Companies need to affirm importance of democratic institutions: “We do expect these companies to affirm the importance of our democratic institutions, not dismiss them, and to work to find the right combination of regulation and industry standards that will make democracy stronger. And because companies recognize the often dangerous relationship between social media, nationalism, domestic hate groups, they do need to engage with vulnerable populations about how to put better safeguards in place to protect minority populations, ethnic populations, religious minorities, wherever they operate,” Obama added.
“And while companies initially always complain that the rules are going to stifle innovation and destroy the industry, the truth is, is that a good regulatory environment usually ends up spurring innovation because it raises the bar on safety and quality.
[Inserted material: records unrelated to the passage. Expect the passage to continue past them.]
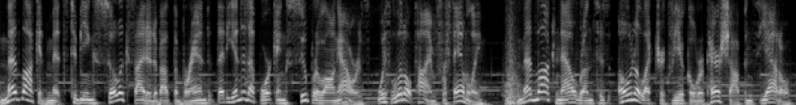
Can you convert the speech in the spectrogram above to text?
Medlock admits to being so excited about the brand that he ended up working super long hours with little time for family. Medlock now runs his own electric vehicle repair shop in Seattle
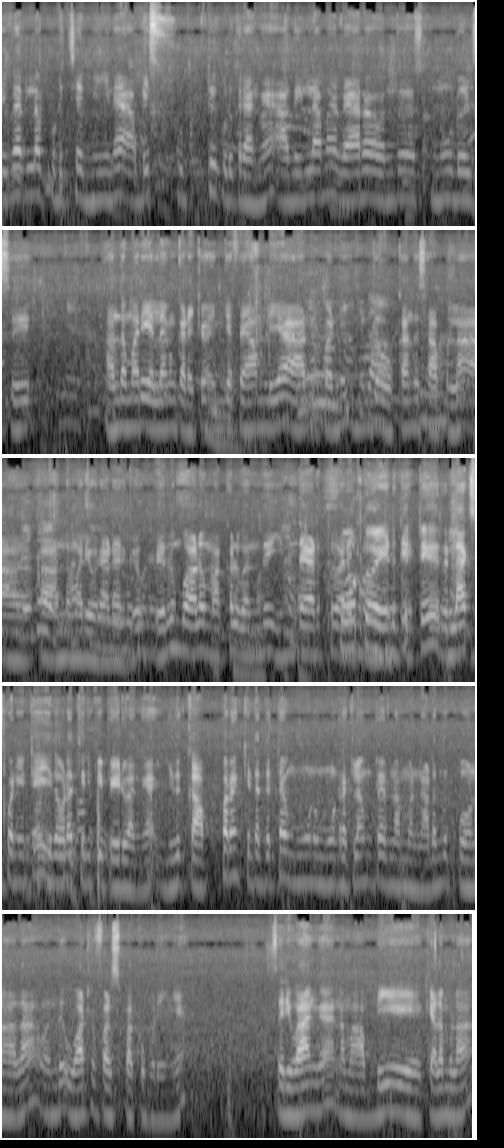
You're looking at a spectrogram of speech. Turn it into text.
ரிவரில் பிடிச்ச மீனை அப்படி சுட்டு கொடுக்குறாங்க. அது இல்லாமல் வேறு வந்து நூடுல்ஸு அந்த மாதிரி எல்லாமே கிடைக்கும். இங்கே ஃபேமிலியாக ஆர்டர் பண்ணி இங்கே உட்காந்து சாப்பிட்லாம். அந்த மாதிரி ஒரு இடம் இருக்குது பெரும்பாலும் மக்கள் வந்து இந்த இடத்து ஃபோட்டோ எடுத்துகிட்டு ரிலாக்ஸ் பண்ணிவிட்டு இதோட திருப்பி போயிடுவாங்க. இதுக்கு அப்புறம் கிட்டத்தட்ட மூணு மூன்றரை கிலோமீட்டர் நம்ம நடந்து போனால் தான் வந்து வாட்டர் ஃபால்ஸ் பார்க்க முடியுங்க. சரி வாங்க. நம்ம அப்படியே கிளம்பலாம்.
And it turns out that innovation can meet that higher bar. And if consumers trust that new technology is doing right by them and is safe, they’re more likely to use it. And if properly structured, regulation can promote competition and keep incumbents from freezing out new innovators,” — Barack Obama
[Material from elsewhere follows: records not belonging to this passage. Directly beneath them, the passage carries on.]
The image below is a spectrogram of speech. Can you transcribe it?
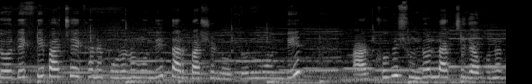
তো দেখতে পাচ্ছ এখানে পুরনো মন্দির, তার পাশে নতুন মন্দির। আর খুবই সুন্দর লাগছে জগন্নাথ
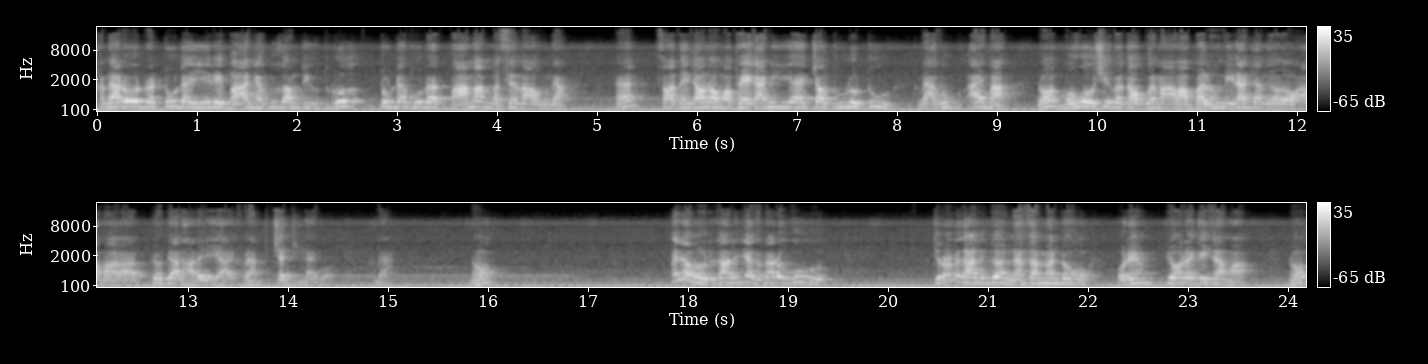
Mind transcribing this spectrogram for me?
ခင်ဗျားတို့အတွက်တိုးတက်ရေးတွေဘာညာကူကမသိဘူးသူတို့တိုးတက်ဖို့အတွက်ဘာမှမစဉ်းစားဘူးခင်ဗျဟမ်စာတင်ကျောင်းတော်မှာဖယ်ခိုင်းပြီးအဲကြောက်တူးလို့တူးခင်ဗျအခုအဲ့မှာနော်မိုးကုတ်ရှိဘက်ကောက်ကွဲမှာအမှဘလုံးနေတာကြံပြောတော့အမှပြောပြထားတဲ့အရာတွေခင်ဗျတစ်ချက်ကြည့်လိုက်ပေါ့ခင်ဗျနော်အဲ့ကြောင့်မလို့ဒီကလေးကြခင်ဗျားတို့အခု ကျွန်တော်တကားလေးပြောနန်သန်မန်တုံဟိုတင်ပြောတဲ့ကိစ္စမှာနော်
Why the need for regulation, according to Obama
Confirmation bias: “Today, of course, we occupy entirely different media realities, fed directly into our phones. You don’t even have to look up. And it’s made all of us more prone to what psychologists call confirmation bias, the tendency to select facts and opinions that reinforce our preexisting worldviews and filter out those that don’t. So inside our personal information bubbles, our assumptions, our blind spots, our prejudices aren’t challenged, they’re reinforced. And naturally we’re more likely to react negatively to those consuming different facts and opinions. All of which deepens existing racial and religious and cultural divides,” he said.
Specific decisions by companies have made democracies vulnerable: “It’s fair to say then that some of the current challenges we face are inherent to a fully connected world… But not all problems we’re seeing now are an inevitable byproduct of this new technology. They’re also the result of very specific choices made by the companies that have come to dominate the internet generally and social media platforms in particular. Decisions that, intentionally or not, have made democracies more vulnerable,” he said.
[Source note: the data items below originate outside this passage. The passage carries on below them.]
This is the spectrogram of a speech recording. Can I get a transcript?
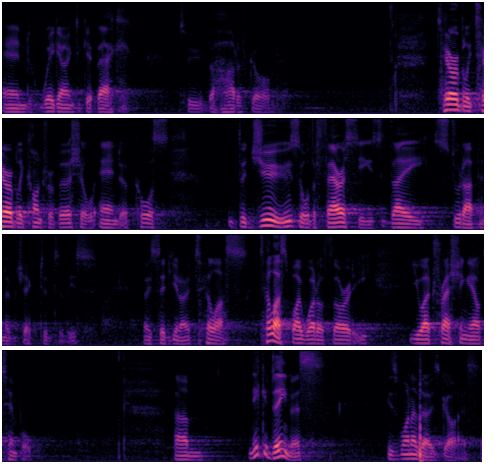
and we're going to get back to the heart of God. Terribly, terribly controversial, and of course, the Jews or the Pharisees, they stood up and objected to this. They said, You know, tell us, tell us by what authority you are trashing our temple. Um, Nicodemus is one of those guys.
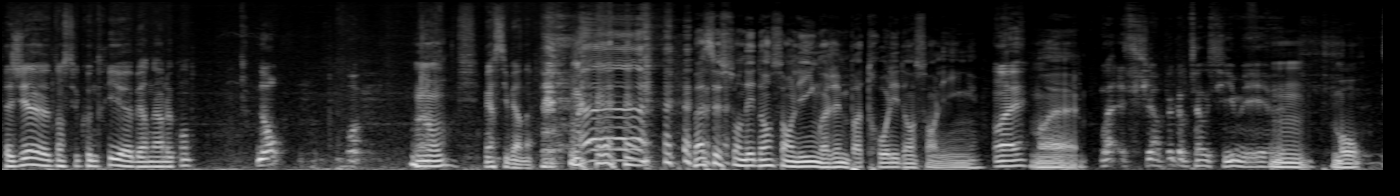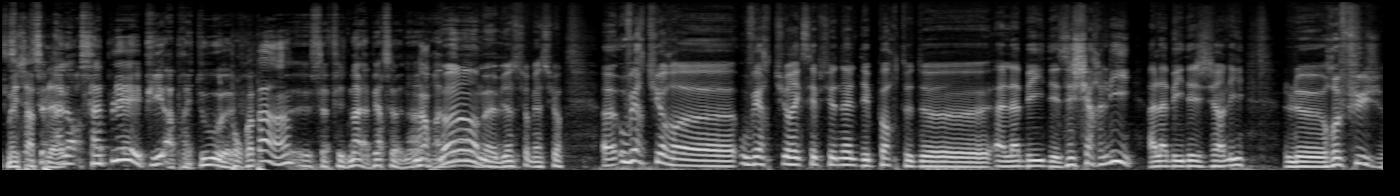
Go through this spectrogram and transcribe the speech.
T'as déjà dansé le country, euh, Bernard Lecomte? Non. Non. Merci, Bernard. Ah, bah, ce sont des danses en ligne. Moi, j'aime pas trop les danses en ligne. ouais. Ouais. Ouais, je suis un peu comme ça aussi, mais. euh, Hmm. Bon. Mais ça plaît. Alors, ça plaît, et puis après tout, euh, Pourquoi pas, hein euh, ça fait de mal à personne. Hein, Non. Non, non, mais bien sûr, bien sûr. Euh, ouverture, euh, ouverture exceptionnelle des portes de à l'abbaye des Écharlis, à l'abbaye des Écharlis, le refuge,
Decline of traditional news sources: ” What social media platforms have done, though, thanks to their increasing market dominance and their emphasis on speed, is accelerate the decline of newspapers and other traditional news sources. There are still brand name newspapers and magazines, not to mention network news broadcasts, NPR other outlets that have adapted to the new digital environment while maintaining the highest standards of journalistic integrity. But as more and more ad revenue flows to the platforms that disseminate the news, rather than that money going to the newsrooms that report it, publishers, reporters, editors, they all feel the pressure to maximize engagement in order to compete. Reporters start worrying about, “I gotta tweet something, cause if I don’t, I may be out of a job.”” he added.
What else can be done other than bringing in regulation?
- Citizens should become better consumer of news: “We have to take it upon ourselves to become better consumers of news, looking at sources, thinking before we share and teaching our kids to become critical thinkers who know how to evaluate sources and separate opinion from fact,” Obama said.
- Promote local journalism: “Part of this project is also going to require us finding creative ways to reinvigorate quality journalism, including local journalism, because one of the challenges we have, part of the reason that you’ve seen increased polarization, is all media has become nationalized and hence, more ideological,” he added.
- Build civic institutions for new generation: “We need to figure out ways to give young people and the rest of us the chance to build up civic muscles. And we have to figure out how to do that, not just in the real world, but also on virtual platforms where young people are spending time,” he added.